By: Staff Reports | Gwinnett Citizen
Charlotte Nash, Chairman Gwinnett County Board of Commissioners
Gwinnett fire shares safety messages
By Charlotte J. Nash, Chairman
Gwinnett County Board of Commissioners

One of the best parts of my job is getting to recognize county employees for doing terrific work. Last month, I had the pleasure of presenting our Department of Fire and Emergency Services with the American Red Cross Good Neighbor Award, which is given to organizations that build strong, safe, and vibrant neighborhoods and promote volunteerism. The department won for its fire safety education efforts and smoke alarm/fire safety blitzes in at-risk communities. 

These programs are led by fire educators in the department’s community risk reduction section, great folks who are as knowledgeable about fire and life safety as they are passionate about helping residents. They have worked hard to develop relationships in the community and with other public safety organizations to build our safety education and community outreach programs. Some team members are multilingual, too, which helps us to reach even more residents with potentially life-saving messages like fire prevention, water safety and proper car seat installation. 

Last year alone, fire personnel performed more than 14,000 fire and life safety inspections and delivered nearly 2,000 education programs.

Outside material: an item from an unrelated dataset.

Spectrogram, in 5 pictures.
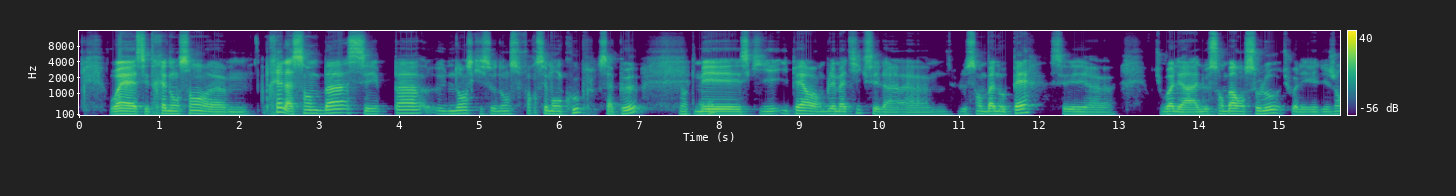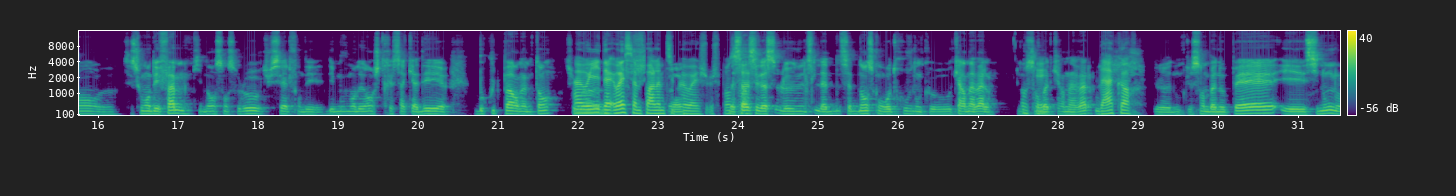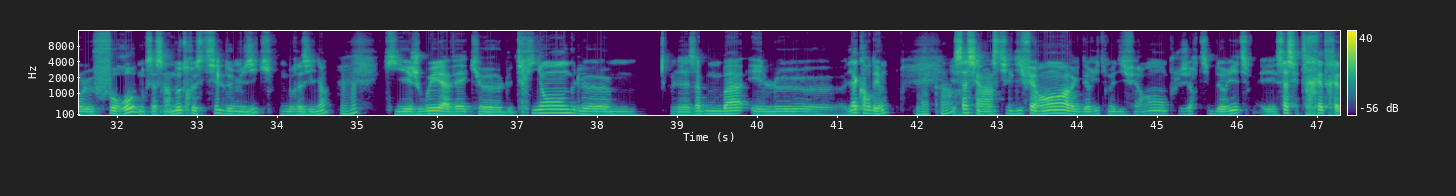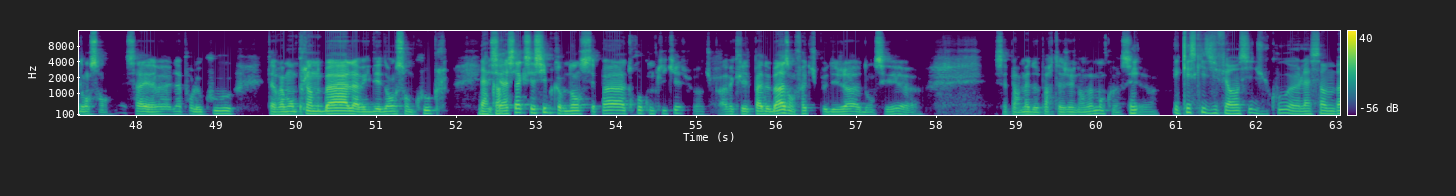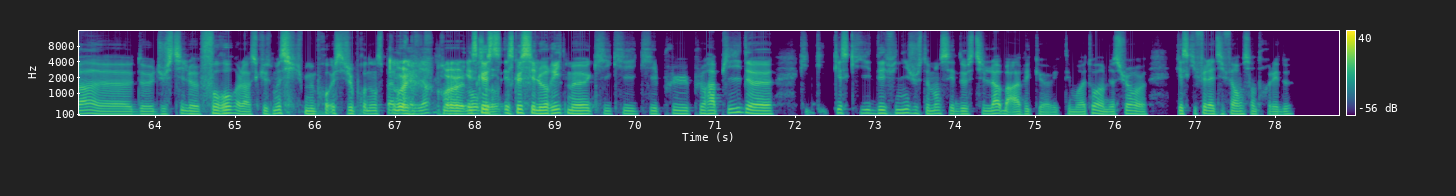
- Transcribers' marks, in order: put-on voice: "le samba no pé"; in Portuguese: "samba no pé"; stressed: "très, très"; laughing while speaking: "Ouais, ouais"
- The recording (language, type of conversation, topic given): French, podcast, En quoi voyager a-t-il élargi ton horizon musical ?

Volunteers contributed an additional 4,225 hours to our community initiatives, with federal grants making the distribution of free smoke alarms possible.  

National Fire Prevention Week takes place the first week of October each year, but my fellow commissioners and I prefer to designate the entire month with a goal to remind every Gwinnett resident about the importance of fire prevention.  

Our well-trained and dedicated firefighters are here when you need them, but as the saying goes, an ounce of prevention is worth a pound of cure. First, our fire professionals want to make sure you have working smoke alarms on every level of your home and in each bedroom. According to the National Fire Protection Association, this step alone can reduce the risk of dying in a home fire by half. Next, set aside time to practice home fire escape drills with your family. These simple actions will prepare you and your loved ones to survive a dangerous and potentially deadly situation. 

The fire department will take part in more than 30 outreach events this month. A fun one for the entire family is a free open house hosted by Gwinnett County Fire and Emergency Services and the Rockdale and DeKalb County fire departments on October 17. You can expect activities like bounce houses for the kids, a cookout, car seat checks, plus a CPR overview. It’s from 10:00am to 2:00pm at the Stone Mountain Community Center, 5370 Stone Mountain Highway. 

If you would like to schedule a fire educator to visit your group, email fireprograms@gwinnettcounty.com. You can also help us expand our outreach efforts in the community by becoming a fire volunteer—look for upcoming safety education events and volunteer opportunities at www.volunteergwinnett.net.

Stay safe, everyone.